    Given much publicised project failures, its perfectly understandable that everybody looks for quicker, cheaper and less risky opportunities to implement enterprise software. The product-reach, scope and scale of IT-enabled change programmes has increased the complexity of the implementation and organisational change required to implement successfully, but time, cost and technical quality are not the real drivers for these projects - least they shouldn't be.

    Whether its the wholesale replacement of legacy ERP systems or enhanced functionality offered by new products, modules or technologies, the underlying motivation still needs to be the delivery of business benefit and value.

    Formulating initiatives that are more contained and manageable technically will benefit from and be automatic candidates for rapid deployment solutions. The greater need though is being clear about why the projects are being undertaken in the first place and focusing on the impact that these new IT-enabled solutions will have on people, organisation and processes, to increase the chances that the new solutions will be adopted and the expected benefits delivered.
  • How SaaS dodges the real issue

    The real problem with implementing an ERP is not the installation (though this is usually harder than it should be) but the configuration, customization and integration of the product. <br><br>As far as I can see an SaaS product will run into exactly the same problems on these issues as on-premise offerings. <br><br>As large implementations start on SaaS, the provider will end up having to keep different code versions for every customer as customizations progress. <br><br>This is an extremely challenging (and interesting) version control problem. What do SaaS providers have currently in place to address these issues?<br><br>Furthermore on the integration issue, you could at least in theory, run all your systems on a single server which means there are no network issues effecting performance and data duplication (with its inherent risks of error and inconsistency) can be kept to a minimum. With SaaS you have either poor performance over the network or massive data duplication.<br><br>I'm not in principle against SaaS, but I feel a lot of the real issues in ERP implementation have been completely brushed over by SaaS enthusiasts.

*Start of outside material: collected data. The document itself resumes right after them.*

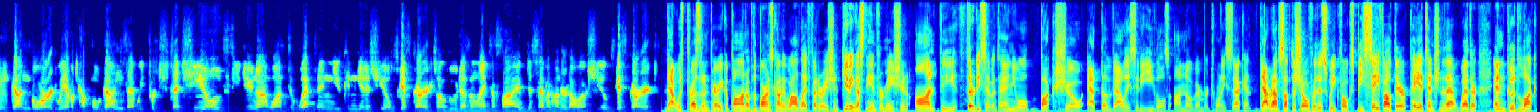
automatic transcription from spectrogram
a gun board. We have a couple guns that we purchased at Scheels. If you do not want the weapon, you can get a Scheels gift card. So who doesn't like a five to seven hundred dollar Scheels gift card? That was President Perry Capon of the Barnes County Wildlife Federation giving us the information on the 37th annual Buck Show at the Valley City Eagles on November 22nd. That wraps up the show for this week, folks. Be safe out there. Pay attention to that weather, and good luck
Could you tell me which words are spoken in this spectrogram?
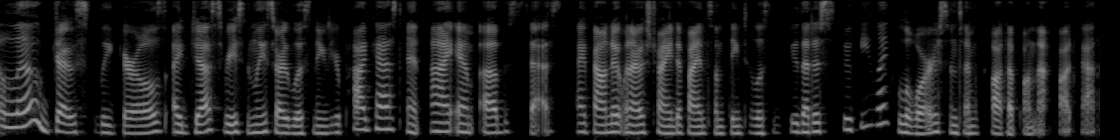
Hello, ghostly girls. I just recently started listening to your podcast and I am obsessed. I found it when I was trying to find something to listen to that is spooky like lore since I'm caught up on that podcast.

    I meant to post this on Dennis Howlett's blog, by the way, but commenting doesn't seem to be working there.
    • RE: Predicting 2012: Rapid implementation in focus

      @jorwell I think you certainly raise a very important point when considering SaaS. The below link will take you to an article which highlights some of the problems clients are finding when the start to go beyond a vanilla flavoured SaaS deployments: